We owe a good deal of our understanding about the ancient layout of Rome to the Severan Marble Plan, an 18-metre wide by 13-metre high marble slab map of the city of Rome. Commissioned by Emperor Severus between 203 – 211 CE, this map is a 1:240 scale depiction of the city that originally hung on the inside of the Temple of Peace in the Imperial Forum. Due to scavenging over time, only about ten percent of the map has been recovered, composed of over a thousand tiny pieces of marble. Items that have been preserved on the plan include the Colosseum, the Circus Maximus, and the Theatre of Pompey. The map is orientated with south at the top and its perimeter conforms to the edge of the slab rather than political boundaries as maps do today. Despite the struggles in understanding this map, the Severan Marble Plan is still a valuable piece of architectural history that reveals information that may otherwise not have been known, such as the location of the Dacian Gladiatorial Training School, the Baths of Trajan, and the elusive Severan Septizodium.

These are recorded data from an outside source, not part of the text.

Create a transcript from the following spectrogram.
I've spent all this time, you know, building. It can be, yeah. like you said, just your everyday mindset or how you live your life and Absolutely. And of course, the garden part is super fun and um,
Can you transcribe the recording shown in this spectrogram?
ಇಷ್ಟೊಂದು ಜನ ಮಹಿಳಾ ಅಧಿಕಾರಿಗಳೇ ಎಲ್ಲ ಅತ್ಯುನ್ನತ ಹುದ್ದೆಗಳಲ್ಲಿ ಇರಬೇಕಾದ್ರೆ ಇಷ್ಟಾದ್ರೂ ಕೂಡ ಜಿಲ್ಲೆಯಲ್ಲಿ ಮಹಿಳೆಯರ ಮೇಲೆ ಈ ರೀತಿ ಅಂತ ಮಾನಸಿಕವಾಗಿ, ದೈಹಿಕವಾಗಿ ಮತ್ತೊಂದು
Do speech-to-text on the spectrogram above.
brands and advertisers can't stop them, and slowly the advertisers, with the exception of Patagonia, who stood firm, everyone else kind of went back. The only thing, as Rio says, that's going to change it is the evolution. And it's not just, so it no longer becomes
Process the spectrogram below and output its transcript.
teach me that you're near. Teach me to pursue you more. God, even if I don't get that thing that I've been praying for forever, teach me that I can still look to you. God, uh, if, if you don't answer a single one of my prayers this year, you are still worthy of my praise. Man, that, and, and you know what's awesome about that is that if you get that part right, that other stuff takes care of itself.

Figure 2: Plate 17 of the Severan Mable Plan, courtesy of Stanford Digital Forma Urbis Romae Project

The city of Rome has experienced much change over its long history, from centuries of urban development to multiple sacks of the city to the rise of Christianity. Despite this, Rome has managed to cling to its illustrious past in conspicious ways through iconic monuments such as the Colosseum, the Arch of Constantine, and Trajan’s Column; as well as with architectural wonders such as the Roman Forum, the Imperial Fora and Trajan’s Market.

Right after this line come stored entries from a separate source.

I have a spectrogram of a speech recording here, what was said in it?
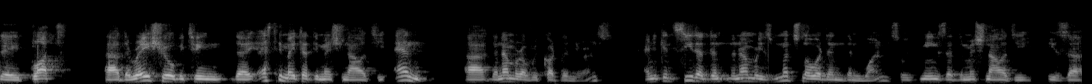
they plot uh, the ratio between the estimated dimensionality and uh, the number of recorded neurons. And you can see that the, the, number is much lower than, than one. So it means that dimensionality is uh,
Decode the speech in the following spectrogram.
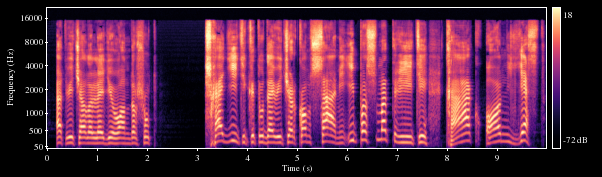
— отвечала леди Вондершут. «Сходите-ка туда вечерком сами и посмотрите, как он ест.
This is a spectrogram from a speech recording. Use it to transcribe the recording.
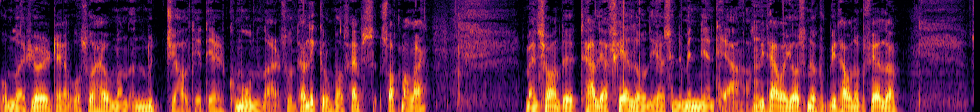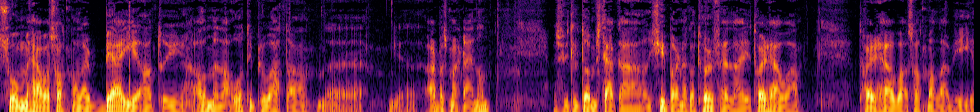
omlai fjørende, og så har man nudje alltid til kommunene så det ligger om 90 sottmaler, men så er det tallige fellon er sin minne enn til, altså vi tar jo vi tar noen fellon som har sottmaler bæg at vi allmenn og til privata uh, arbeidsmarknaden, hvis vi til dømes teka kiparen og tørfella i tørhava, tørhava sattmalla vi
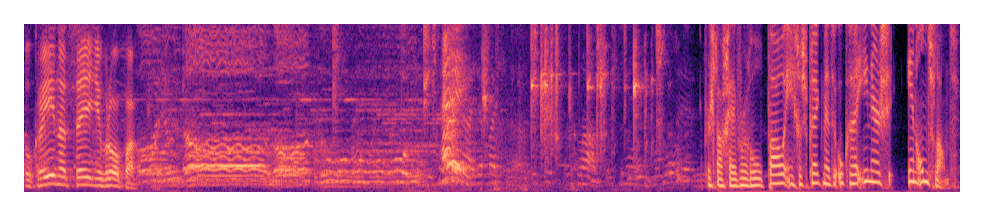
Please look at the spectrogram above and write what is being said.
Oekraïne, het Europa. Verslaggever Roel Pauw in gesprek met de Oekraïners in ons land.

Rome’s past, however, is preserved in more forms than immediately meet the eye. The history of the city is everywhere: in the form of Rome’s defensive walls, in the layout of Rome’s roads, and within Rome’s defining topographical features like the Tiber River and the Seven Hills of Rome. Modern tourists are not limited to walking down the Via dei Fori Imperiali in order to walk in ancient Rome because ancient Rome survives and influences so much more of the modern city of Rome.


Primary Sources

  • Livy. History of Rome.
  • Strabo. Geography.
  • Tacitus. Annals.

Secondary Sources

  • Claridge, Amanda, Toms Judith and Cubberley Tony. Rome: An Oxford Archaeological Guide. New York: Oxford University Press, 1998.
  • Coarelli, Filippo. Rome and Environs: An Archaeological Guide. Berkeley: University of California Press, 2014.
  • Galinsky, Karl. “Memoria Romana: Memory in Rome and Rome in Memory,” Memoirs of the American Academy in Rome. Supplementary Volumes 10 (2014): Iii-193. JSTOR
  • Patterson, John R. “The City of Rome Revisited: From Mid-Republic to Mid-Empire,” The Journal of Roman Studies 100 (2010): 210-32. JSTOR
  • Stanford Digital Forma Urbis Romae Project. 2018. Available online.